It gives individuals more rights and control over their data by regulating how companies should handle and store the personal data they collect. The GDPR also increases the risks associated with non compliance by increasing enforcement and imposing greater fines should the provisions of the GDPR be breached.
The GDPR enhances EU individuals’ privacy rights and places significantly enhanced obligations on organizations handling data.
To follow are some of the key changes to come into effect with the upcoming GDPR:
- Expanded rights for individuals: The GDPR provides expanded rights for individuals in the European Union by granting them, amongst other things, the right to be forgotten and the right to request a copy of any personal data stored in their regard.
- Compliance obligations: The GDPR requires organisations to implement appropriate policies and security protocols, conduct privacy impact assessments, keep detailed records on data activities and enter into written agreements with vendors.
- Data breach notification and security: The GDPR requires organisations to report certain data breaches to data protection authorities, and under certain circumstances, to the affected individuals. The GDPR also places additional security requirements on organisations.

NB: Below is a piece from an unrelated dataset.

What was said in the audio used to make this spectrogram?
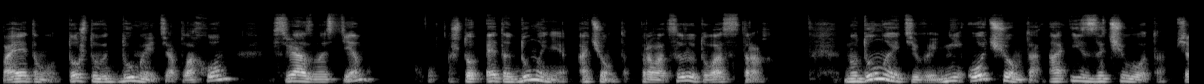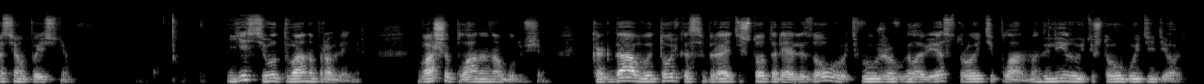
Поэтому то, что вы думаете о плохом, связано с тем, что это думание о чем-то провоцирует у вас страх. Но думаете вы не о чем-то, а из-за чего-то. Сейчас я вам поясню. Есть всего два направления. Ваши планы на будущее. Когда вы только собираетесь что-то реализовывать, вы уже в голове строите план, моделируете, что вы будете делать.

- New requirements for profiling and monitoring: The GDPR places additional obligations on organisations engaged in profiling or monitoring behaviour of EU individuals.
- Increased Enforcement: Under the GDPR, authorities can fine organisations up to the greater of €20 million or 4% of a company’s annual global revenue, based on the seriousness of the breach and damages incurred.
There is much more information about GDPR and its implications on the website of the Information Commissioner’s Office.